HUNTINGTON — Kacey Preun’s goal for Marshall at this week’s Conference USA Swimming and Diving Championships may seem daunting: for every member of her team to turn in a career-best performance. But she’s confident the Herd can pull it off.
“I have never before been this excited for a meet,” said Preun, a sophomore. “We are going to do amazing things, I just know it. It’s showing in our practices, both individually and in the team events.
“All the hard work and the time we’ve invested this year will show up at the Conference USA meet. We know it.”
The championships run from Wednesday through Saturday in Houston.
Preun, who hails from St. Andrews, Manitoba, is pushing herself to help lead the way toward that end. It won’t be easy for someone who holds Marshall’s top active times in freestyle events ranging from 200 yards to the mile, in the 200 breaststroke, the 200 and 400 individual medley and also as a part of a few relay teams.
As a nursing student who often spends much of her week off campus at Cabell Huntington Hospital, Preun is accustomed to the hours of work and preparation needed to reach her goals.
“It makes for long days, but I love swimming and I love nursing and it’s all worth it,” she said. “Because of my school and the times I’m required to be at the hospital, I have to come train by myself on Mondays and Wednesdays after everybody else has finished.
“Or on other days I might have to come do distance training for two hours early in the morning, and then go to the hospital for four hours, grab something to eat and come back in the afternoon to go to class … then studying and everything else, too.”
Preun came to Marshall knowing she wanted a medical career of some sort, inspired by an aunt who is a nurse. The long hours required of nursing students combined with the rigors of being a student-athlete didn’t deter her.
“I don’t get to take naps anymore,” she laughed. “As swimmers we get up early and train, then we have classes and everything, but we fit in a nap somewhere to make up for it.
“But not with this schedule. So at the end of an especially long day I might ask myself why I’m doing all this, the answer is that I love all these things and wouldn’t want to give them up.
“Nursing is going to be a great career for me and I only have two more years to swim and I want to make all of that I possibly can.”
That’s the case, even though she knows her hours are only going to get longer and more demanding.

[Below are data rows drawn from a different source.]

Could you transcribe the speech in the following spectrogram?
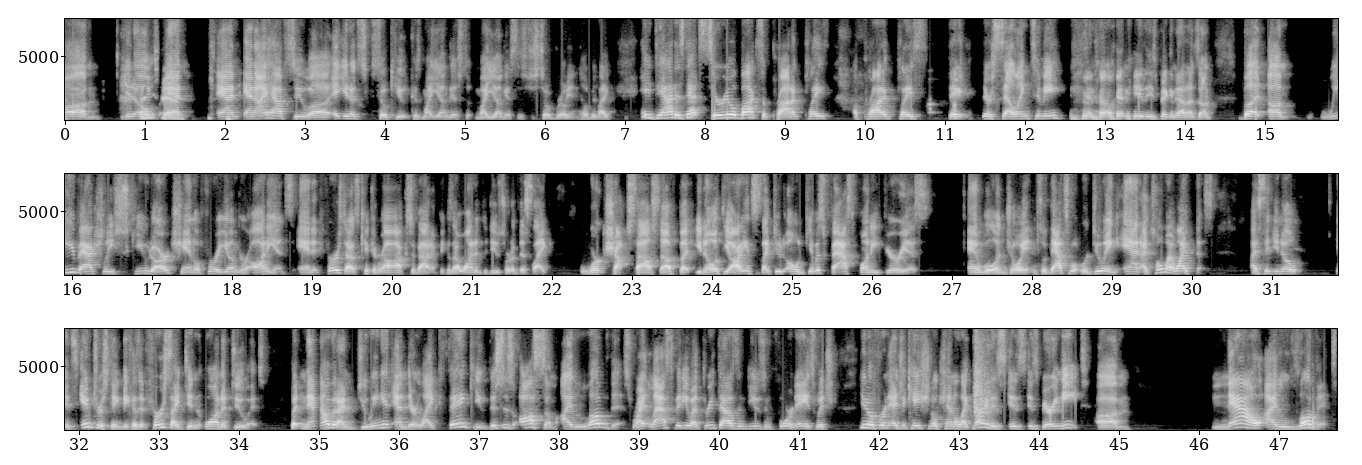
Um, you know, Thanks, and and and I have to uh you know it's so cute because my youngest my youngest is just so brilliant. He'll be like, "Hey dad, is that cereal box a product place a product place they they're selling to me?" you know, and he, he's picking it out on his own. But um we've actually skewed our channel for a younger audience. And at first, I was kicking rocks about it because I wanted to do sort of this like workshop style stuff. But you know what? The audience is like, dude, Owen, give us fast, funny, furious, and we'll enjoy it. And so that's what we're doing. And I told my wife this I said, you know, it's interesting because at first I didn't want to do it. But now that I'm doing it and they're like, thank you, this is awesome. I love this, right? Last video had 3,000 views in four days, which, you know, for an educational channel like mine is, is, is very neat. Um, now I love it.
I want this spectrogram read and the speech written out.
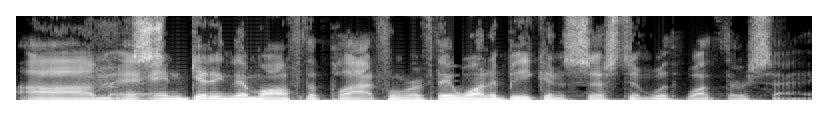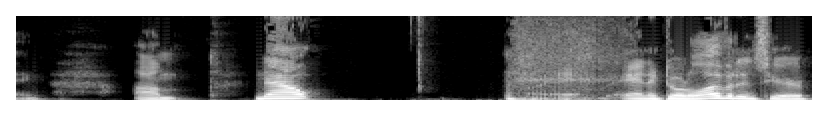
um, and, and getting them off the platform if they want to be consistent with what they're saying. Um, now, anecdotal evidence here.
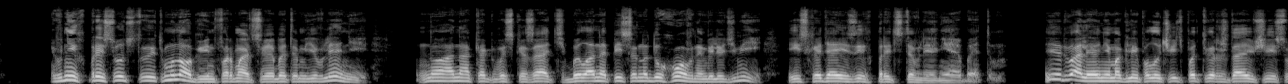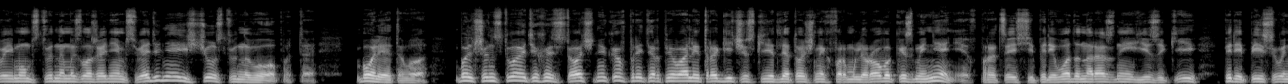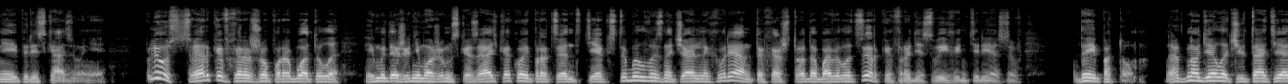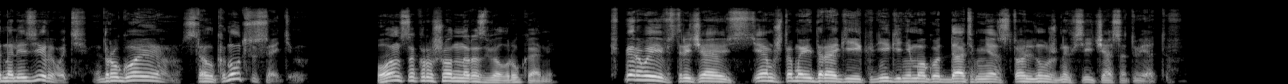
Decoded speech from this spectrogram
В них присутствует много информации об этом явлении, но она, как бы сказать, была написана духовными людьми, исходя из их представления об этом. Едва ли они могли получить подтверждающие своим умственным изложением сведения из чувственного опыта. Более того, большинство этих источников претерпевали трагические для точных формулировок изменения в процессе перевода на разные языки, переписывания и пересказывания — Плюс церковь хорошо поработала, и мы даже не можем сказать, какой процент текста был в изначальных вариантах, а что добавила церковь ради своих интересов. Да и потом, одно дело читать и анализировать, другое — столкнуться с этим. Он сокрушенно развел руками. Впервые встречаюсь с тем, что мои дорогие книги не могут дать мне столь нужных сейчас ответов.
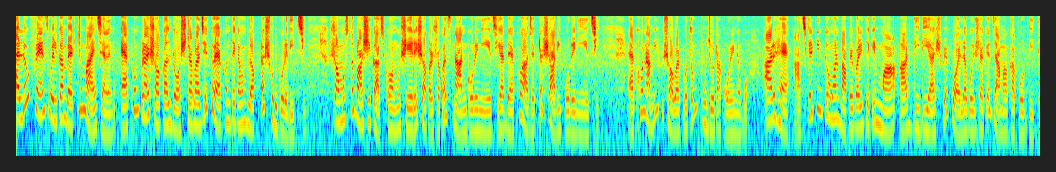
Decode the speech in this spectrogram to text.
Hello friends, welcome back to my channel. এখন প্রায় সকাল দশটা বাজে, তো এখন থেকে আমি ব্লগটা শুরু করে দিচ্ছি। সমস্ত বাসি কাজকর্ম সেরে সকাল সকাল স্নান করে নিয়েছি, আর দেখো আজ একটা শাড়ি পরে নিয়েছি। এখন আমি সবার প্রথম পুজোটা করে নেব। আর হ্যাঁ আজকের কিন্তু আমার বাপের বাড়ি থেকে মা আর দিদি আসবে পয়লা বৈশাখে জামা কাপড় দিতে।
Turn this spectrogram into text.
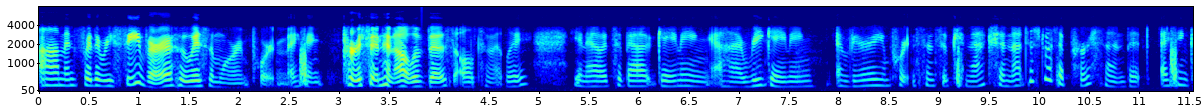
Um, and for the receiver, who is the more important, I think, person in all of this ultimately, you know, it's about gaining, uh, regaining a very important sense of connection, not just with a person, but I think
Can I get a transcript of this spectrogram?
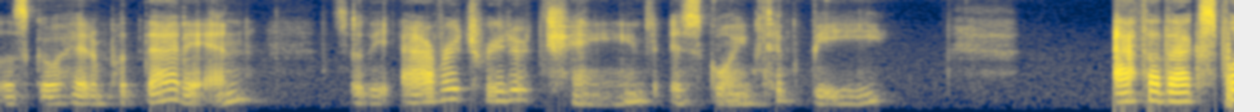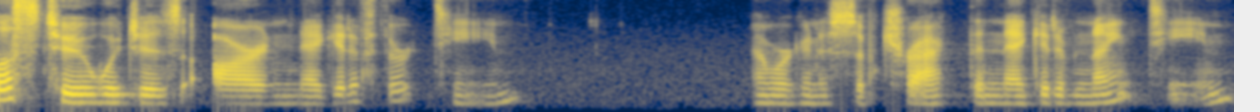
Let's go ahead and put that in. So the average rate of change is going to be f of x plus 2, which is our negative 13. And we're going to subtract the negative 19.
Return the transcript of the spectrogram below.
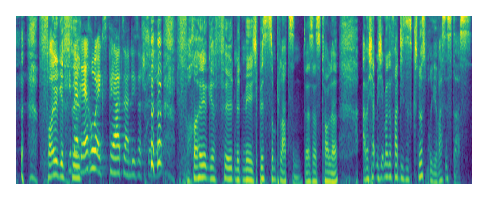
voll Die gefüllt, Ferrero-Experte an dieser Stelle. voll gefüllt mit Milch bis zum Platzen. Das ist das Tolle. Aber ich habe mich immer gefragt, dieses Knusprige, was ist das?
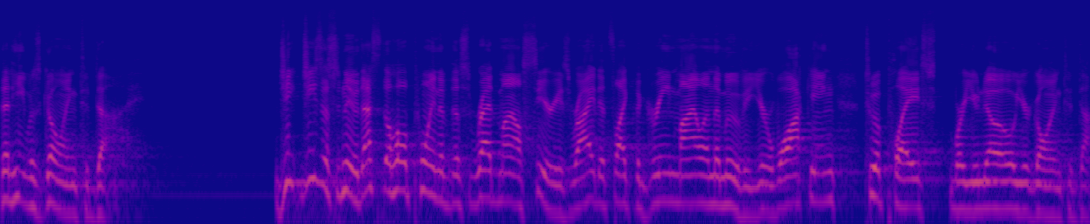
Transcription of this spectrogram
that he was going to die. Jesus knew that's the whole point of this Red Mile series, right? It's like the Green Mile in the movie. You're walking to a place where you know you're going to die.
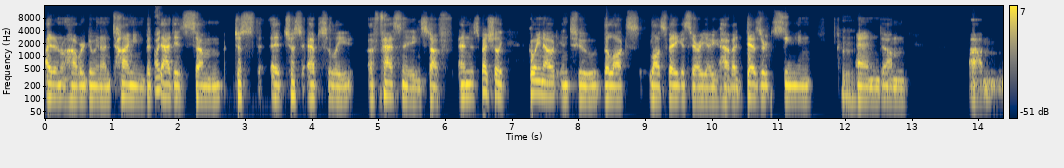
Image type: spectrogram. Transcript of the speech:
I don't know how we're doing on timing, but I- that is um, just uh, just absolutely uh, fascinating stuff, and especially going out into the Las Las Vegas area, you have a desert scene, Hmm. and um, um,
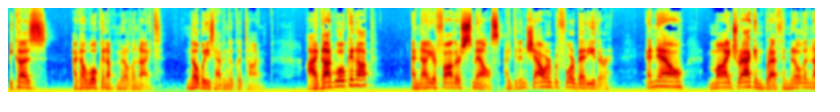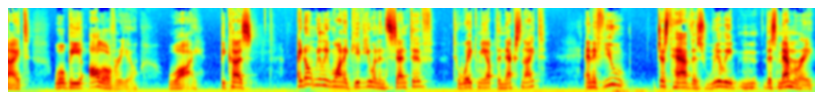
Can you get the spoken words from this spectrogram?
Because I got woken up in the middle of the night. Nobody's having a good time. I got woken up, and now your father smells. I didn't shower before bed either. And now my dragon breath in the middle of the night will be all over you. Why? Because I don't really want to give you an incentive to wake me up the next night. And if you just have this really this memory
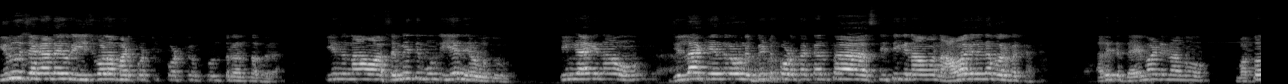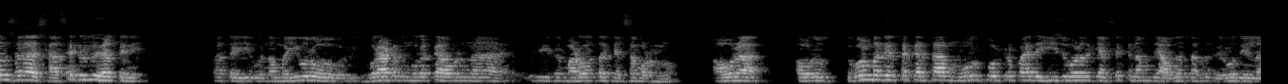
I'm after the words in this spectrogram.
ಇರೋ ಜಾಗನ ಇವ್ರು ಈಜ್ವಾಳ ಮಾಡಿಕೊಟ್ಟು ಕೊಟ್ಟು ಕುಂತ್ರ ಅಂತಂದ್ರೆ. ಇನ್ನು ನಾವು ಆ ಸಮಿತಿ ಮುಂದೆ ಏನು ಹೇಳೋದು? ಹಿಂಗಾಗಿ ನಾವು ಜಿಲ್ಲಾ ಕೇಂದ್ರವನ್ನು ಬಿಟ್ಟು ಕೊಡ್ತಕ್ಕಂಥ ಸ್ಥಿತಿಗೆ ನಾವು ನಾವಾಗಲೇ ಬರ್ಬೇಕಾಗ್ತದೆ. ಅದಕ್ಕೆ ದಯಮಾಡಿ ನಾನು ಮತ್ತೊಂದು ಸಲ ಶಾಸಕರಿಗೂ ಹೇಳ್ತೀನಿ. ಮತ್ತೆ ಇವು ನಮ್ಮ ಇವರು ಹೋರಾಟದ ಮೂಲಕ ಅವ್ರನ್ನ ಇದು ಮಾಡುವಂತ ಕೆಲಸ ಮಾಡೋನು. ಅವರ ಅವರು ತಗೊಂಡ್ ಬಂದಿರತಕ್ಕಂತ ಮೂರು ಕೋಟಿ ರೂಪಾಯಿದ ಈಜುಗೊಳದ ಕೆಲಸಕ್ಕೆ ನಮ್ದು ಯಾವುದೇ ತರದ ವಿರೋಧ ಇಲ್ಲ.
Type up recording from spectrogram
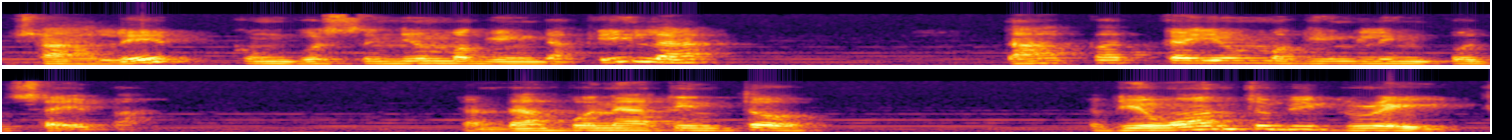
Sa kung gusto niyo maging dakila, dapat kayong maging lingkod sa iba. Tandaan po natin to. If you want to be great,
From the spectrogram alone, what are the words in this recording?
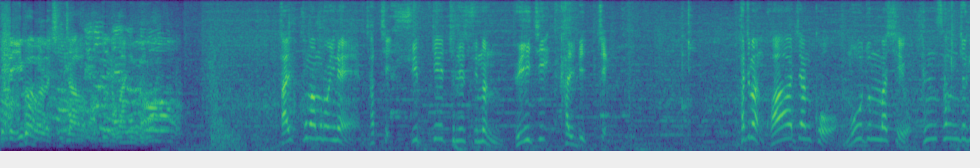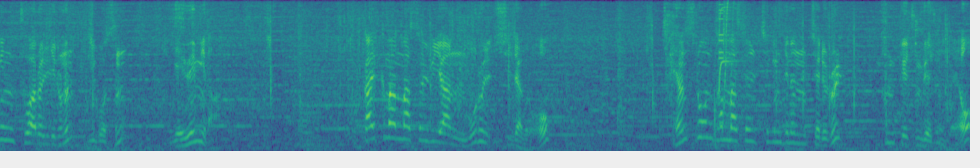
근데 이거야말로 진짜 밥도둑 아닌가 달콤함으로 인해 자칫 쉽게 질릴 수 있는 돼지 갈비찜. 하지만 과하지 않고 모든 맛이 환상적인 조화를 이루는 이곳은 예외입니다. 깔끔한 맛을 위한 물을 시작으로 자연스러운 단맛을 책임지는 재료를 함께 준비해 주는데요.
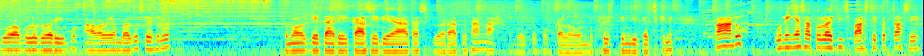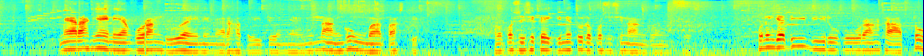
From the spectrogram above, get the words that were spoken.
22.000 awal yang bagus ya seluruh semoga kita dikasih di atas 200an lah. Udah cukup kalau untuk free spin di patch gini. Aduh kuningnya satu lagi pasti pecah sih. Merahnya ini yang kurang dua ini merah atau hijaunya. Ini nanggung banget pasti. Kalau posisi kayak gini tuh udah posisi nanggung. Kuning jadi biru kurang satu.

“We’re at the hospital every other week right now, but by the end of the semester we’ll be there every single week,” Preun said. “That means I’m assigned a patient at the hospital and go there with them one day that week. But in addition to that, we go there the day before to get all the information and do the pre-planning, which takes the whole day.
“My day with the patient is Thursdays, so all day Wednesday is preparing and making sure I’m ready to do things right. It’s spent getting that patient’s information, then putting together the proper plan for how to treat them. So you put that together and turn it in to make sure it’s right, then you actually carry it all through on Thursday.”
The difficulty level for this year was bumped up a notch due to a coaching change, meaning Preun and her teammates had to get to know a new staff led by veteran Coach Bill Tramel.
“It was hard at the beginning of the year because we had the new coach and a new way of doing things,” Preun said. “But we’ve had time to get used to that and we’ve come a long way.
“As our season went on, we began seeing improvement in the different meets we competed in, and that kept giving us more and more confidence that what we are doing is working.
“I look back and see how a time improved in the last competition and I know, ‘This is working, and I know I’ll do even better because I’ve put in even that much more work since then.’”
Preun’s personal goals include turning in an NCAA-qualifying time in the mile freestyle, and she thinks this season’s work under the new staff has made that realistic.
“The focus and work has been on improving different skills and techniques,” she said. “For instance, if I’ve been using a short, choppy stroke, and then I’m taught to lengthen and smooth out my stroke, and I practice and get better at that – in a distance event, just think how many of those strokes add up, each one helping improve my time a little.
“You’re that much more efficient, which means you have that much more energy at the end part of the race, especially for me when I’m swimming the mile.
“Things like that, things like breathing patterns, streamlining your turns – in distance events, if you’re a little better in each of those things, because you repeat them all so often, it makes a big difference in your time.”
Even if an NCAA time doesn’t come quite yet, Preun will know Marshall is on the right path if she and her teammates reach that main goal.
“Sure we’d like to move higher in the team point totals than we ever have before,” she said. “But if we all go out there and do better than we have in our events, that would show a whole lot for a year with a new coach and all the change.
“If we all finish the year with personal bests, it would just reinforce how we’re on the right track and have everyone excited to come back and do even more and better things next year.”
It’s all about creating a winning attitude within the program.
“What we needed to learn this year, and what we’re in the process of learning, is to be confident swimmers,” Preun said. “We want to even have some confident arrogance.
“We want to go out there thinking, ‘I’m going to rock your socks. I’m going to fly right by you.’ If we can all do better this week than we ever have before, it sets us up to keep building that attitude within our team.”